VANCOUVER - A lawyer representing the owner of the Vancouver Canucks says one of the two other men battling for control of the team deserves a Pulitzer Prize for his fictitious testimony.
Howard Shapray said Wednesday that Tom Gaglardi's evidence last May was scripted to malign his client's reputation.
In May, Gaglardi testified that Canucks owner Francesco Aquilini attended a meeting on Nov. 13, 2003, to discuss the supposed terms of a partnership to buy the NHL franchise.
But Shapray said Gaglardi delivered "a fictitious rendition of non-existent conversations" with Aquilini, who was aboard a plane to Victoria when the alleged meeting took place.
"Mr. Gaglardi gave an elaborately detailed and utterly fictitious recollection of the contents of the meeting," Shapray told the B.C. Supreme Court civil trial.
Gaglardi and Ryan Beedie are suing Aquilini because they say he used inside information from a partnership with them to secretly buy the Canucks while they were also negotiating for the team.

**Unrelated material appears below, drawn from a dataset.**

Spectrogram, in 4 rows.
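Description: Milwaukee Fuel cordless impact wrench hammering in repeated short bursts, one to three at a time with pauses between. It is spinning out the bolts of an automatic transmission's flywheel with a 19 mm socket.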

Court has heard that in early November 2003, the three millionaires gathered at a nightclub to discuss the possibility of buying the Canucks.
During his testimony, Gaglardi said they met again a few days later to flesh out the details of the partnership - something Shapray has argued did not even exist in the formal sense when Aquilini pulled out in March 2004.

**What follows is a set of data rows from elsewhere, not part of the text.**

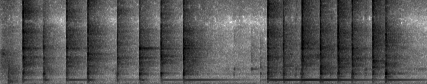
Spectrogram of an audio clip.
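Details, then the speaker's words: Removed faulty alternator from a Camaro (battery had been running the car), pulley spun by hand off the engine: dry metallic clicks at four or five a second, unlike a good unit; alternator clicking internally, being replaced. "That's uh that's relatively new. You can see it. No good. Versus how this one sounds. See? No. Click click click."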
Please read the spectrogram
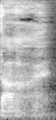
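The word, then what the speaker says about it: δεῖ: from 1163 and it's spelled d-e-i and it's pronounced die like this Strong's G 1163 die die die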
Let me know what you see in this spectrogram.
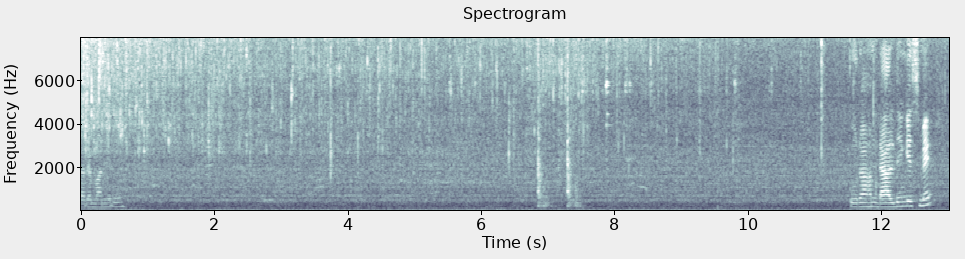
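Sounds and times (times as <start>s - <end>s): paste sizzling in a pan: 0.0s - 4.6s.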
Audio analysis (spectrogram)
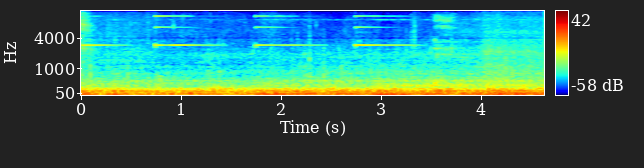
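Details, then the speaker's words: VW Polo with rough idle, vibration and EPC light, traced to oil in a spark plug; after replacing the plug the light is gone and the engine pulls uphill under load with a deep, even rumble and no stumble or shake. "The problem was the spark plug that had a oil in it, so we changed the spark plug. Now the car is performing."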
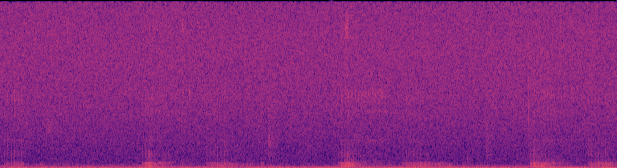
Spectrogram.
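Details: A steady, throaty purr from Heidi, a senior female adopted cat, during a massage, rising and falling in regular breath pulses just under a second apart.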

Shapray said Gaglardi's memory on the witness stand about a meeting that allegedly happened three years earlier was so crystal clear that he recalled several details including an elaborate prelude, Aquilini's late arrival and his precise words.
But other people who had knowledge of the meeting were removed from the plaintiffs' witness list at the last minute, Shapray said, leading any reasonable person to believe Gaglardi's testimony was false and misleading.
Shapray also said Gaglardi later decided the meeting could have occurred at 9 a.m., not 11 a.m., when Aquilini was on the plane, although phone records show his client was on the phone several times when the alleged meeting was going on.
"The invention of the plaintiff's recollection is another attempt to cling to the wreckage of a decimated case," Shapray said.
Gaglardi and Beedie say that as a partner, Aquilini had a fiduciary duty to inform them that he was negotiating to buy the Canucks from Seattle billionaire John McCaw at the same time they were trying to strike a deal for the hockey team.
But Shapray said that while the three millionaires were clearly intending to form a limited partnership, there was no written agreement.
He said the legal and business communities would be shocked to learn that someone who withdraws from a group that basically got together "to kick the tires" of some commercial venture would end up owing fiduciary duties to the others.
"There is not a shred or scintilla of evidence that the parties agreed to remain bound to each other until the bitter end," Shapray said.
The upshot is that there was an implication that Aquilini couldn't compete against the others if the group split up while they were not similarly disqualified from competing against him, he said.
Shapray has said McCaw rejected Gaglardi's offer for the Canucks on Oct. 29, 2004, several days before Aquilini began negotiations.
Aquilini purchased half the team in November 2004 and later bought the rest of the club.
Gaglardi and Beedie say they want the court to hold the Canucks in trust for them or award them damages.